Imagine a football or netball team with a team full of goal kickers or shooters. Your initial thought may be of a strong team that can meet the objective of the game which is to score goals. However, on second thought, you may start to doubt the ability of the team to get the ball from the middle to the goal area.
In my work with children I use this analogy to describe teamwork. It takes a team of different strengths and abilities to get the job done whether its scoring goals, presenting a group project or putting on a show to mum and dad in the backyard.
I use the following model of four different animals to assist kids identify and develop their strengths in team work.
Echidna are results people. They prefer being in charge and have strong ideas and opinions. They are achievement and goal oriented and strong influencers in getting things done.

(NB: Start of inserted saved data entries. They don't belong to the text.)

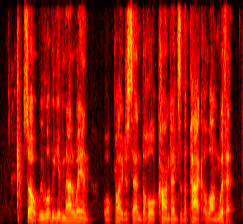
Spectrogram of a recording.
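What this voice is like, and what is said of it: Strained, worn-out voice. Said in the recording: “I can't talk anymore... Time for some chamomile tea... give my voice a rest”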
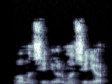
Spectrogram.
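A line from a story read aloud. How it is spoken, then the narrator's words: Muttered. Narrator (Russian): пробормотал Безмо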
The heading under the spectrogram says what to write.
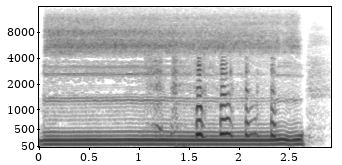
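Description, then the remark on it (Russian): A voice imitates a buzzing fly with a steady, droning hum that wavers in pitch a few times, held for a couple of seconds before cutting off abruptly. “Она такая, такая тишина в классе. Такая, только такая муха слышно.”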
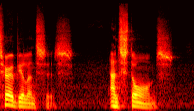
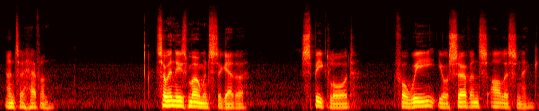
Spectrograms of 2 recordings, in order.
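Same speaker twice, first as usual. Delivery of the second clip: soft, low, reverent prayer; 4 semitones lower, 4 dB quieter than usual. Acted. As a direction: pray it softly and humbly. Leads a closing prayer.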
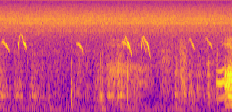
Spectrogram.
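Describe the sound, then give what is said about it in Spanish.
Young chickens cheep in a scatter of short, high chirps, fairly faint over a steady background hiss. “Son mis pollos. Mira.”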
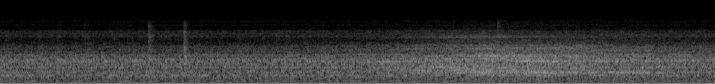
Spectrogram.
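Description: A semi truck passing close by, its noise swelling and fading between about four and six and a half seconds in, over a steady hum of idling engine and traffic noise.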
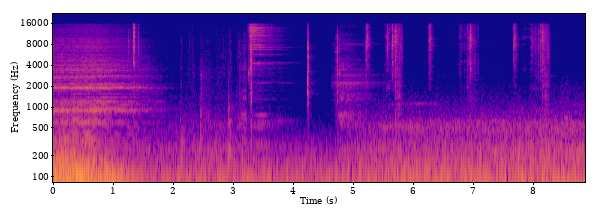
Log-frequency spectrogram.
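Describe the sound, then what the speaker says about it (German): Metallic scissor snips and small clicks from Resident Evil Village sound as sharp, isolated ticks spread over a low steady game ambience, following a louder rumbling opening. "Guck mal, das ist die Schere."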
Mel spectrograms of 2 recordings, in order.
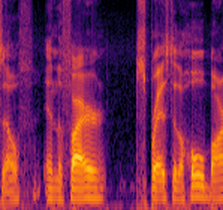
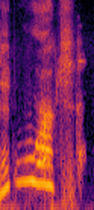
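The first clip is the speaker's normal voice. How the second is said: piercing, shrill, very high-pitched scream. Game narrator voices a character standing back up, screaming. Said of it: "he screams".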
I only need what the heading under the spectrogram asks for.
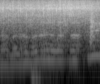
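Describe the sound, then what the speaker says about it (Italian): Chicken breast browns over low heat in a pan, giving a steady, close sizzle and frying crackle throughout with no talk. "E a fuoco lento adesso facciamo rosolare anche questo lato"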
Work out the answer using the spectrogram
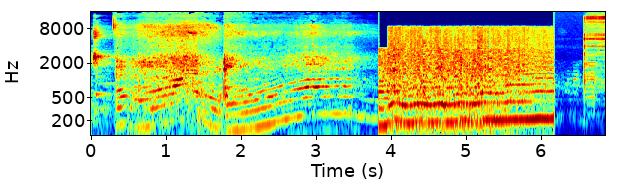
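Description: Car engine sounds in short, abruptly cut clips: the engine revs up and down twice, then runs hard at high revs, its pitch slowly climbing, for about two seconds before cutting off suddenly.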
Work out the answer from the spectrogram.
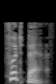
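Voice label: "footbath", British English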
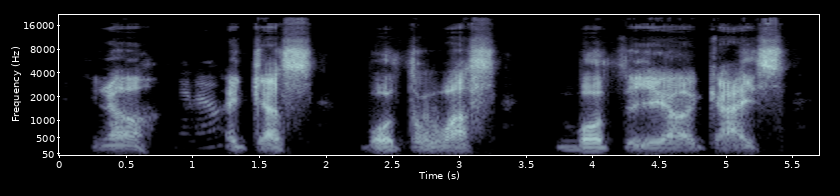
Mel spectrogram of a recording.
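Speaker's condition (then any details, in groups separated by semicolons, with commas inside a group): Traumatic brain injury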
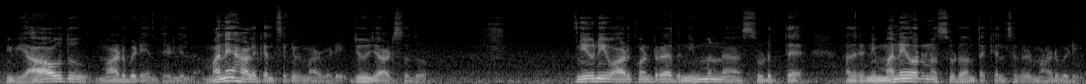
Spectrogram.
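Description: Deep-voiced scolding man on a live stream. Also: expressive, moderate pace, a little mellow, slight background noise. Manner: scolding, mocking, preachy. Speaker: channel host giving advice on a live stream. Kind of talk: live-stream lecture to viewers.

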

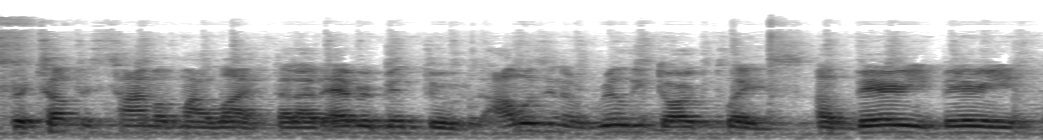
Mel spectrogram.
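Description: A man's voice: fairly high pitch, fairly even intonation, fairly quick. A young man giving an earnest, emotional speech to his viewers, repeating himself as he thanks them. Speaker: YouTuber thanking his fans. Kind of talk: emotional vlog speech to camera. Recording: roomy, slightly muffled, with music behind.

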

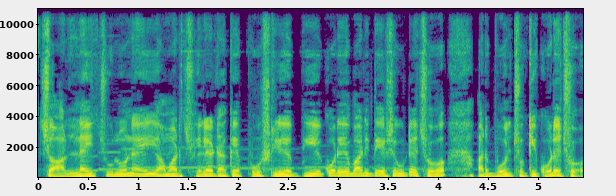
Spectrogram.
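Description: A man's voice: medium pitch, fast, a little mellow, soft background music, close to an everyday voice. A man voicing a bitter older father-in-law in a cartoon, harsh and scornful. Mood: scolding. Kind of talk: cartoon voice acting.

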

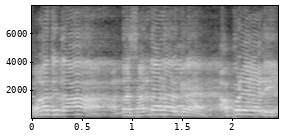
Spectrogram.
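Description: Actor playing a bullying husband on stage. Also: male voice, very high voice, steady tone, fast talker. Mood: taunting. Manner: taunting, commanding. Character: domineering young husband, bullying. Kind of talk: Tamil village stage drama. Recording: echoey stage with loud live music.

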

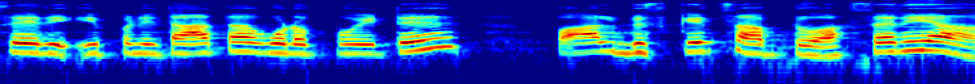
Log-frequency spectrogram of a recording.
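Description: A woman's voice: very high-pitched, steady tone, a little fast, very noisy. A woman voicing a caring cartoon grandmother. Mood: soothing. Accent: Kanyakumari Tamil. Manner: reassuring, scolding when needed. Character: caring grandmother, soothing and firm.

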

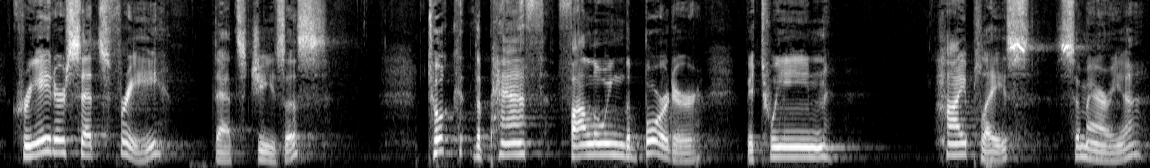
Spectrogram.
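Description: A male pastor reading scripture aloud in a church service, slow and measured with lifted emphasis. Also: fairly high pitch. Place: church sanctuary. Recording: long reverb of a church sanctuary.

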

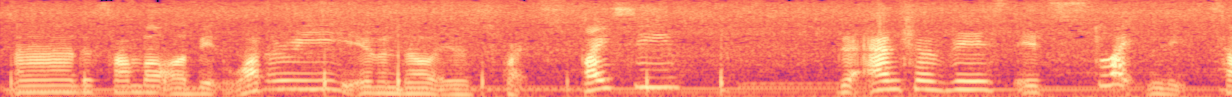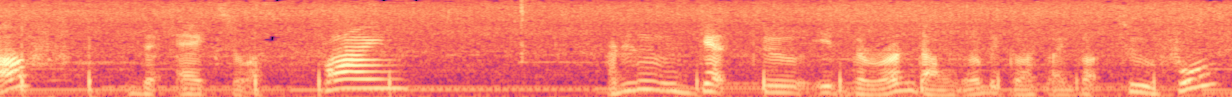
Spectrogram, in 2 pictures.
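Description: A man's voice: a little high, big pitch swings, a little slow, noisy background. A man, talking through a face mask as a food vlogger, giving a casual food review with a chatty, hesitant manner and many fillers. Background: background music.

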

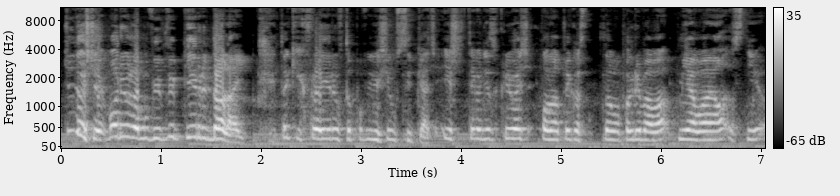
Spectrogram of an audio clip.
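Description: A man's voice: sits high, fairly even intonation, quick pace, soft background music, pitched above the performer's own voice, close to an everyday voice. A man voicing a crude young man who mocks and swears down a phone line. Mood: sneering. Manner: loud, sneering, swearing.

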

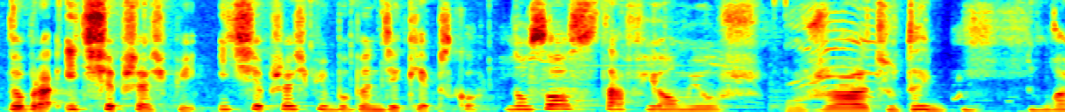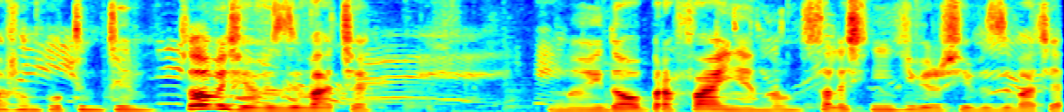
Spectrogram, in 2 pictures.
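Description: Young woman, fairly high voice, casual gameplay commentary, bossy and exasperated with sarcastic asides. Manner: exasperated, bossy, scolding her game characters. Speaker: gaming channel host.

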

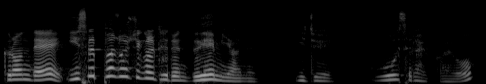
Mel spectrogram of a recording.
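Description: A woman as a Sunday school teacher, gently explaining a Bible story to children and asking them questions. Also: medium pitch, animated, moderate pace. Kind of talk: children's Bible lesson narration.

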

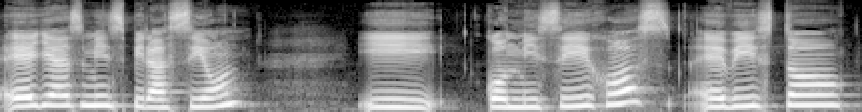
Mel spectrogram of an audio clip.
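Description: In a church service, a woman with a voice that sits high gives an earnest, conversational testimony in the style of a sermon, often restarting her sentences.

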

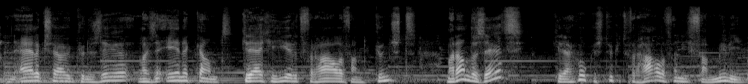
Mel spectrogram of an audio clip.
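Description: Speaking into a lapel mic in a library room, a fifty-something museum director with a Flemish accent tells a collector's history during a documentary interview. The pace is leisurely and narrative, the voice mid-range, with occasional "eh" fillers.

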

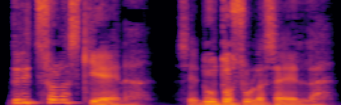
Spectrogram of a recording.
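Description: A man narrating an audiobook with expressive, dramatic storytelling, recorded on a studio microphone in a booth. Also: medium pitch, moderate pace, breathy edge, no echo.

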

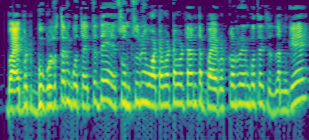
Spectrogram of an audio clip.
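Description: A woman's voice: very high voice, fairly even intonation, very fast. Woman putting on an indignant young village wife. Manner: sharp, indignant questioning. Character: young wife defending her husband, woman.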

Brolga are “people” people. They express opinions and emotions easily and prefer strong interaction with people. They are lively and have many interests.
Bower Birds are the numbers people. They like things to be well organized and thought out, preferring specific projects and activities that can be systematically worked on. They enjoy putting structure to ideas and are thorough and careful about details.
Quokka are feelings people. They have a concern for good relationships and like being part of cordial and friendly groups. They seek stability and predictability and more than likely stay out of the limelight.
Of course, people are not easily categorised and while we may have a dominant style, we probably have secondary styles that influence our behaviours. Each style also has strengths and weaknesses. While an Echidna is decisive and gets things done, they can sometimes be bossy and domineering. It also depends on the situation as well and our confidence. It is important to note that there is no one best style. Going back to our analogy of the sports team, we need a variety of different strengths to win the game.
As a parent, what does all this mean? These types of classification give you clues on the types of support and parenting strategies will be effective for your child. Its another tool in your toolbox.
For example, Echidnas' with their determined but sometimes bossy ways can be given a role where they mentor or help another person to do a job. They may need assistance to not take over and encourage others to join in.
Brolga can lack focus and follow through because they get distracted easily. A successful strategy may include rewarding them for completing projects or tasks.
Bowerbird while persistent can be indecisive. They may benefit from a parent who supports them to take risks and creating opportunities for messy play is a good strategy.
Quokka are notorious people pleasers and may often do what other people want so they don’t rock the boat. Assisting your child to unearth their passions and identify what they want will assist them to find a voice and their own direction.
What animal are you and your children?What parenting strategies work for you? Please feel contact us or email at firstname.lastname@example.org if you would like a copy of the survey.